While the Universe was used by well known and loved virtuoso players, both guitarists in a band that would single-handedly define a trend for years to come used their own Universe guitars to do something different than the then usual low tuned riffs and technically demanding solos: this duo of innovative players preferred to detune the instrument to drop A like ts original electric incarnation's, but the idea was to combine immensely powerful riffs with percussive noises and squeals one would easily associate to hip hop back then. These two players were Brian Welch and James Shaffer, also known as Head and Munky, and their band Korn's self-titled debut album marked the beginning of what would be known as nu-metal: a powerful mix of metal, hip hop and experimental textures using the guitar as their source. Korn's rising popularity made many makers view the seven-string as a valid product, and it wasn't long until companies like Schecter, ESP or Brian Moore guitars had fully fledged seven-string lines in their product rosters. Not all was good for the instrument in this sudden rise to fame, though: the ever-growing stigma of the seven-string being a niche nu-metal instrument contributed to deter those not interested in the genre from taking an interest, and by the time music trends started dictating other directions that led to nu-metal's decline, seven-strings' popularity waned as well, returning it to its role of the niche instrument for players looking for added range.
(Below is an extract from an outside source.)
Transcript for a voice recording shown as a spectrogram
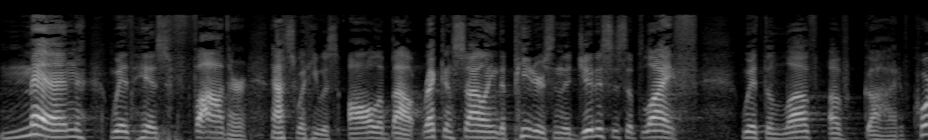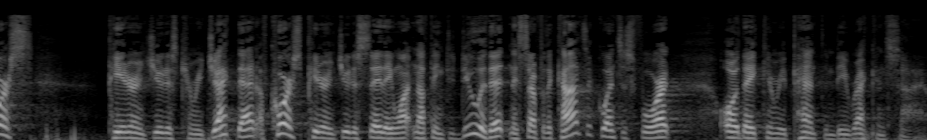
men with his Father. That's what he was all about. Reconciling the Peters and the Judases of life with the love of God. Of course, Peter and Judas can reject that. Of course, Peter and Judas say they want nothing to do with it and they suffer the consequences for it, or they can repent and be reconciled.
The late 90's and early 2000's saw a setady increase in the instrument's popularity, more notably in metal music, where the instrument's powerful low end without sacrificing high note availability made it find its way to many players like Dino Cazares of Fear Factory fame or Fredrik Thordendal and Mårten Hagström from Meshuggah, among a horde of prominent guitarists. Meshuggah's syncopated, rhythmically complex riffing influenced many bands, who fused such elements with melodic passages, complex chords one wouldn't originally believe he'd find in metal, and bands like Periphery or Animals as Leaders show a blend of these traits, intense soundscapes and musical proficiency that creates a progressive approach that takes full advantage of the range of these instruments. Meshuggah and Animals as Leaders, as well as Fear Factory, have picked up the eight-string guitar since to use even broader range in their musical endeavors, but we shall leave that for another article.



At the present, the seven-string maintains its status as an instrument that is appreciated by many players in radically different styles and genres, and while far from overthrowing its six-string counterpart, it seems to be here to stay, capturing the interest of players due to its extended chordal and soloing possibilities, the heaviness of the lower tuning, the ability to play melody and bass lines in a single instrument or all of these combined to take advantage of the potential these guitars possess - who'd imagine a single added string could originate a guitar that stands out from its mainstream brethren in so many ways?